*** Opening of ENTRIES SHOWN ***

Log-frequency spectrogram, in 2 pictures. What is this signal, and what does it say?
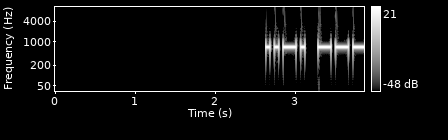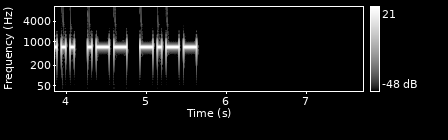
Morse code, heard as a keyed tone, about 22 wpm, 700 Hz. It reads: F8WY
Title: DXCC-100 Call Signs - 4 Characters - Repeated 3x - 22wpm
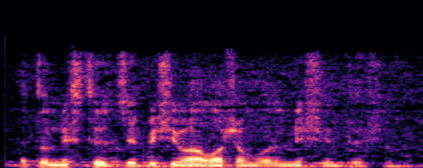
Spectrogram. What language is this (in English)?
Bangla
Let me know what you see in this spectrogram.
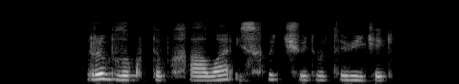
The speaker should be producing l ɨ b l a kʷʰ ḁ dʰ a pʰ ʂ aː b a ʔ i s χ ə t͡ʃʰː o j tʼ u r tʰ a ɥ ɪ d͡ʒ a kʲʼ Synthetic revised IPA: r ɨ b l a kʷʰ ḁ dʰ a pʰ χ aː w a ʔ i s χ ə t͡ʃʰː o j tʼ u r tʰ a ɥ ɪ d͡ʒ a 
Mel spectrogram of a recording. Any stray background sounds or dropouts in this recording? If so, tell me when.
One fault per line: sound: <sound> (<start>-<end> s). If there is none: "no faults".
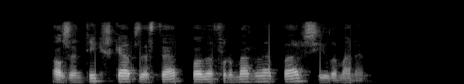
no faults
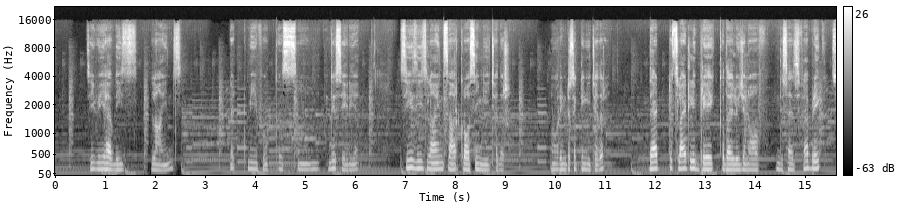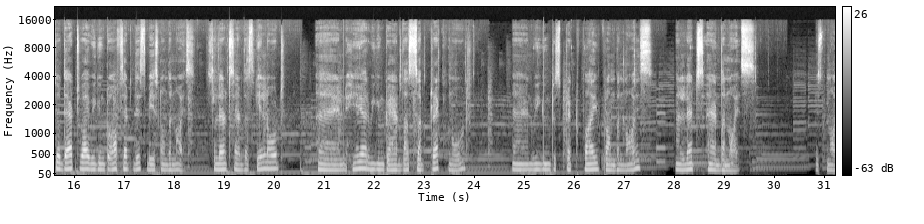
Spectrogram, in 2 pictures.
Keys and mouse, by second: 20.6-21.7 drag, 25.2 click, 30.2 Down.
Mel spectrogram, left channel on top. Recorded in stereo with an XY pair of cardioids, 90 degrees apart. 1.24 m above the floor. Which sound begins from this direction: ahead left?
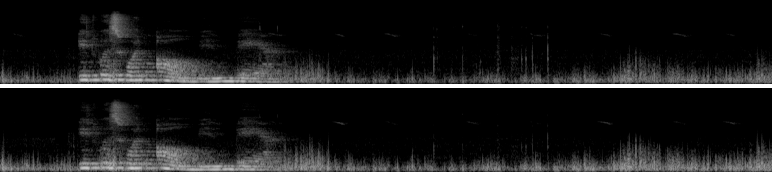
A woman speaking, at 0.8 s.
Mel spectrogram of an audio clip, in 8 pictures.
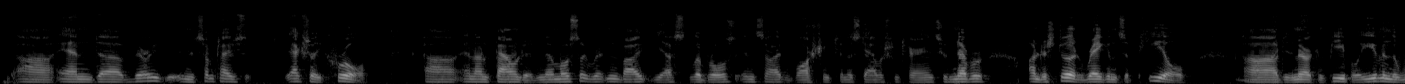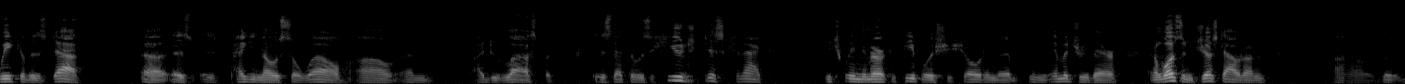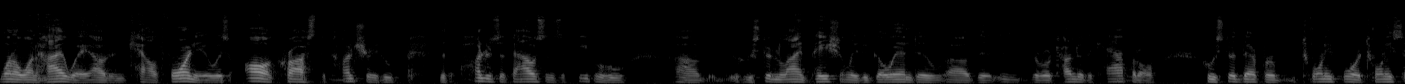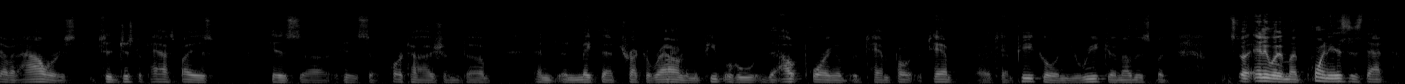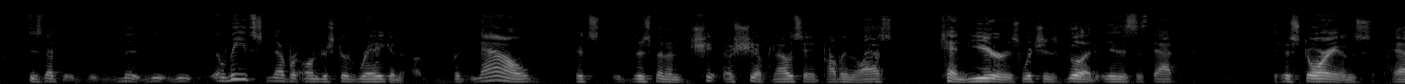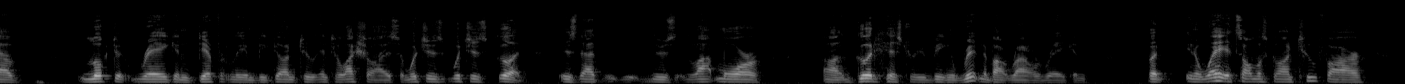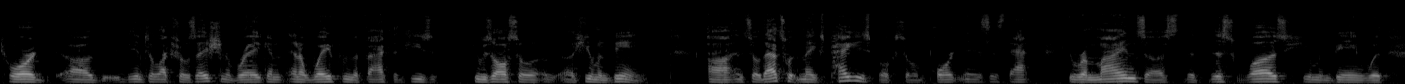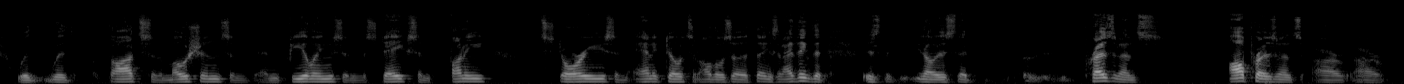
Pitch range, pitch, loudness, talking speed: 105-130 Hz, 115 Hz, -41 LUFS, 165 wpm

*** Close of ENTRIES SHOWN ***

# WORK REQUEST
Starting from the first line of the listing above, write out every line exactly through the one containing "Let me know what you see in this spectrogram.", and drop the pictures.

# EXERCISE ANSWER
Log-frequency spectrogram, in 2 pictures. What is this signal, and what does it say?
Morse code, heard as a keyed tone, about 22 wpm, 700 Hz. It reads: F8WY
Title: DXCC-100 Call Signs - 4 Characters - Repeated 3x - 22wpm
Spectrogram. What language is this (in English)?
Bangla
Let me know what you see in this spectrogram.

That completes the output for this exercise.